One day, seventeen years ago (1991), when Eric Sawden was quarry manager at Locharbriggs, Dumfries, he was informed that an artist was in reception looking for a bit of sandstone. ‘He wanted a raw block out of the quarry floor to build an arch’, Eric explained. ‘I said he could have it for free and he came in and built a little arch. A year later he came back and built eleven little arches. ‘I had no idea what he was doing with them. He kept coming in and getting bits and pieces and he always asked for me.’

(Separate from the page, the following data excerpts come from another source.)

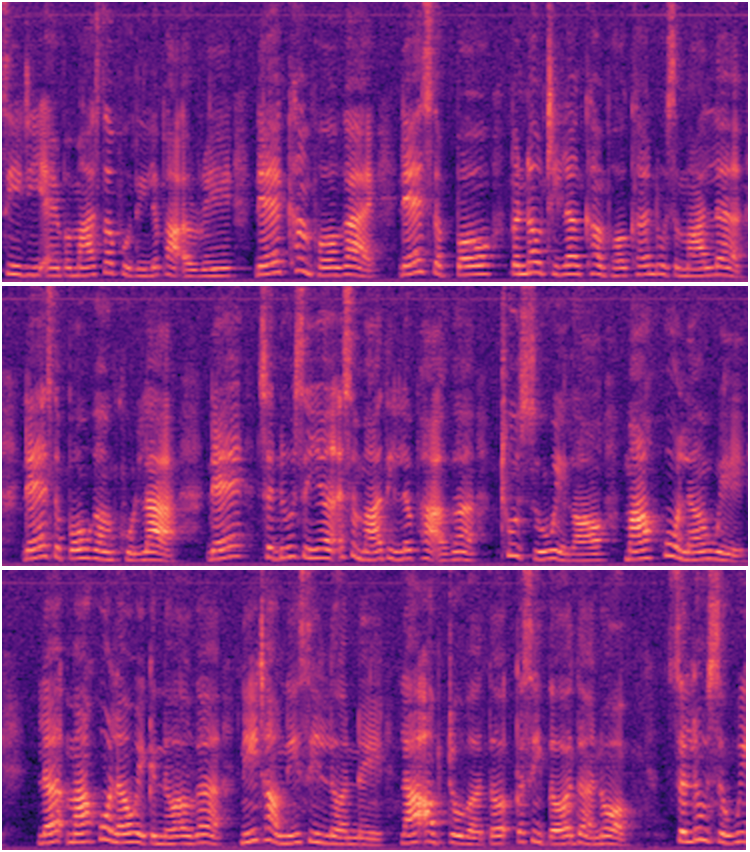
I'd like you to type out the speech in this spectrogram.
CDM ပမာဆော့ဖူတီလဖာအရေဒဲခန့်ဖောဂိုင်ဒဲစပုံပနုတ်တီလန့်ခန့်ဖောခန်းဒုစမာလန့်ဒဲစပုံကန်ခုလာဒဲစဒူးစယံအစမာတီလဖာအကန်ထုဆူဝေကောမာဟိုလန်းဝေ လက်မခုလဝေကနောအကနီးထောင်နီးစီလော်နေလာအောက်တိုဘာတော့ကစီတော့ဒန်တော့စလူစဝိ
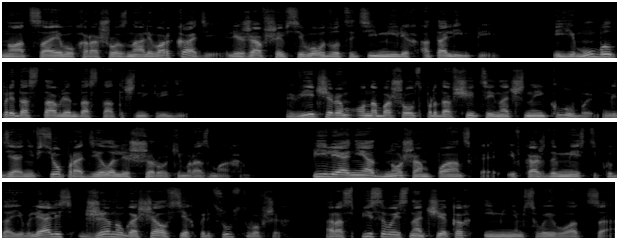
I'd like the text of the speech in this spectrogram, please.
но отца его хорошо знали в Аркадии, лежавшей всего в 20 милях от Олимпии, и ему был предоставлен достаточный кредит. Вечером он обошел с продавщицей ночные клубы, где они все проделали с широким размахом. Пили они одно шампанское, и в каждом месте, куда являлись, Джен угощал всех присутствовавших, расписываясь на чеках именем своего отца.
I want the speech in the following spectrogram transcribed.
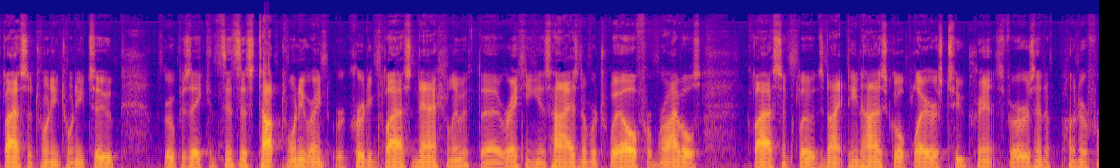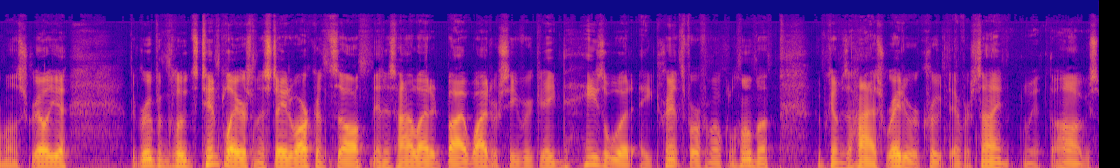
class of 2022. The group is a consensus top 20 ranked recruiting class nationally, with the ranking as high as number 12 from rivals. The class includes 19 high school players, two transfers, and a punter from Australia. The group includes 10 players from the state of Arkansas and is highlighted by wide receiver Jadon Haselwood, a transfer from Oklahoma, who becomes the highest rated recruit to ever sign with the Hogs.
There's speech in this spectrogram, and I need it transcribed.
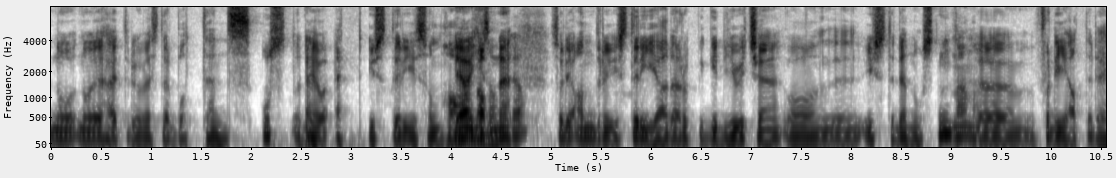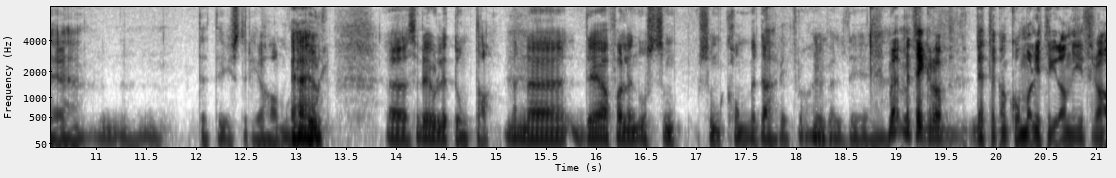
Nå, nå heter det jo Västerbottensost, og det er jo ett ysteri som har Ja, navnet. Ja. Så de andre ysteriene der oppe gidder jo ikke å eh, yste den osten, Nei, nei. eh, fordi at det, dette ysteriet har Ja, ja. Eh, Så det er jo litt dumt, da. Men eh, det er iallfall en ost som, som kommer derifra. Mm. veldig... Men, men tenker du at dette kan komme litt grann ifra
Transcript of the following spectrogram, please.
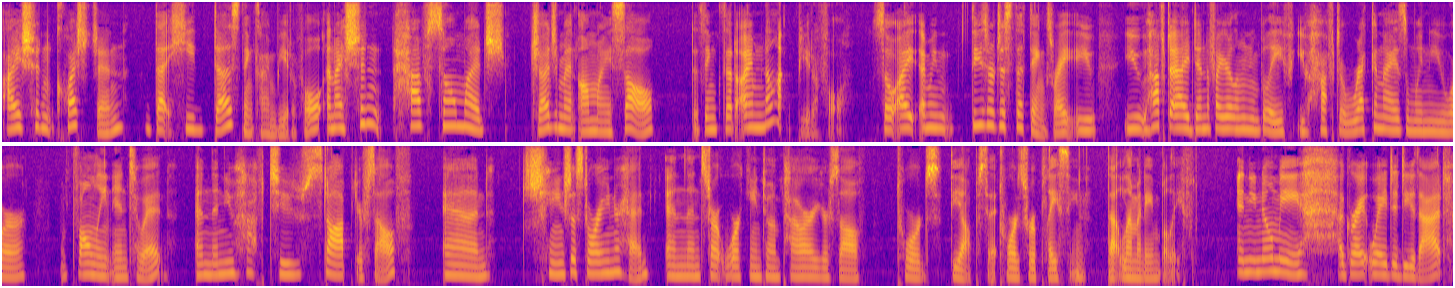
I shouldn't question that he does think I'm beautiful. And I shouldn't have so much judgment on myself to think that I'm not beautiful. So I I mean these are just the things, right? You you have to identify your limiting belief, you have to recognize when you are falling into it, and then you have to stop yourself and change the story in your head and then start working to empower yourself towards the opposite, towards replacing that limiting belief. And you know me, a great way to do that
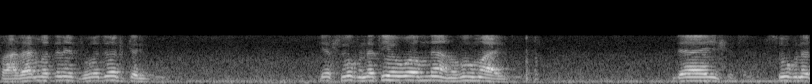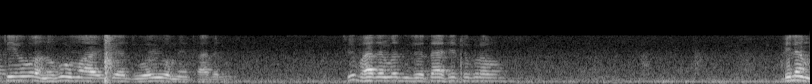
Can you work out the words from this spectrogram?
ફાધર બધાને જો જો જ કર્યું. કે સુખ નથી એવું અમને અનુભવમાં આવ્યું. જય સચિદાનંદ. સુખ નથી એવું અનુભવમાં આવ્યું કે જોયું અમે ફાધર શું ફાધર બધું જોતા છે છોકરાઓ? ફિલ્મ.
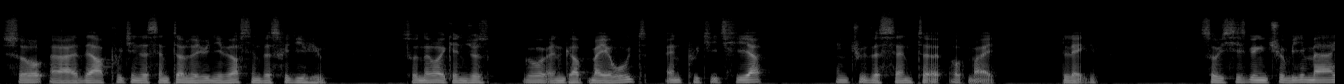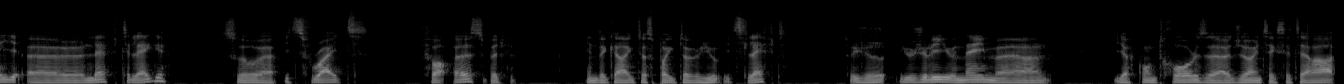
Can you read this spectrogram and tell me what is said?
So uh, they are put in the center of the universe in the 3D view. So now I can just go and grab my root and put it here into the center of my leg. So this is going to be my uh, left leg so uh, it's right for us, but in the character's point of view, it's left. So usually you name uh, your controls, uh, joints, etc.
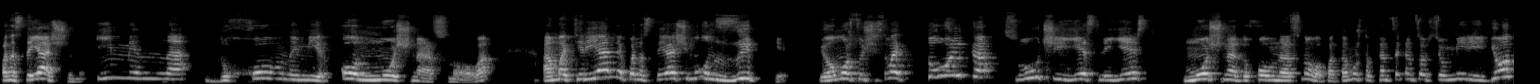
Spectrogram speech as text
по-настоящему, именно духовный мир, он мощная основа, а материальный по-настоящему он зыбкий и он может существовать только в случае, если есть мощная духовная основа, потому что в конце концов все в мире идет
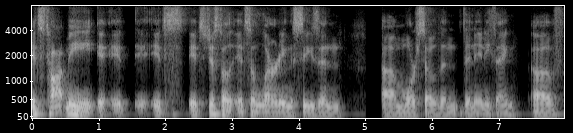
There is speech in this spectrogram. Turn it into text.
it's taught me it, it it's it's just a it's a learning season uh more so than than anything of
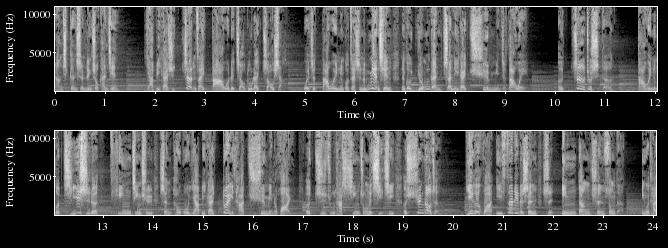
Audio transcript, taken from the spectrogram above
让其更深领受看见，亚比该是站在大卫的角度来着想，为着大卫能够在神的面前能够勇敢站立，来劝勉着大卫，而这就使得。大卫能够及时的听进去神透过亚比该对他劝勉的话语，而止住他心中的血气，而宣告着耶和华以色列的神是应当称颂的，因为他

But in 1997, Goldsworthy approached Locharbriggs Quarry with bigger plans. He wanted to build a huge arch, for a commission in Montreal, Canada. Although his bosses thought it was ‘a wind-up’, Eric supported the scheme. The arch was built at Locharbriggs over a year, then had to be ‘earthquake tested’ according to Canadian regulations, before being dismantled and shipped across the Atlantic. Goldsworthy convinced their bosses to release Eric and two of his fellow workers to Montreal to reconstruct the work. Meanwhile, a company takeover put Eric’s job in jeopardy. Soon after this Goldsworthy approached him, out of the blue, with a job offer. Since then he has been Andy Goldsworthy’s right-hand man, assisting him with the logistical arrangements surrounding private commissions and installations for public art spaces and galleries all over the world.
Eric’s affection for Goldsworthy’s stone arches is clear and the Striding Arches project is obviously close to his heart: ‘I have been so much involved with this from the start,’ he said. He was on hand during the Striding Arches’ original construction at the quarry, their installation at Yorkshire Sculpture Park and their arrival back in Dumfries and Galloway. Locharbriggs quarry workers Brian Nish and George Rennie were responsible for selecting the blocks for Striding Arches before cutting and building the arches at the quarry and have continued to be involved with Eric in the reconstruction phase of the project. Goldsworthy has remarked that he is ‘very proud’ of how Brian Nish and George Rennie, who still work at the quarry, ‘learned how to make arches, the care and skill they show in making them. It’s very much about them and Eric.’
With many thanks to Carol Hogarth whose interview with Eric Sawden appeared in The Annandale Observer on 8th February 2008.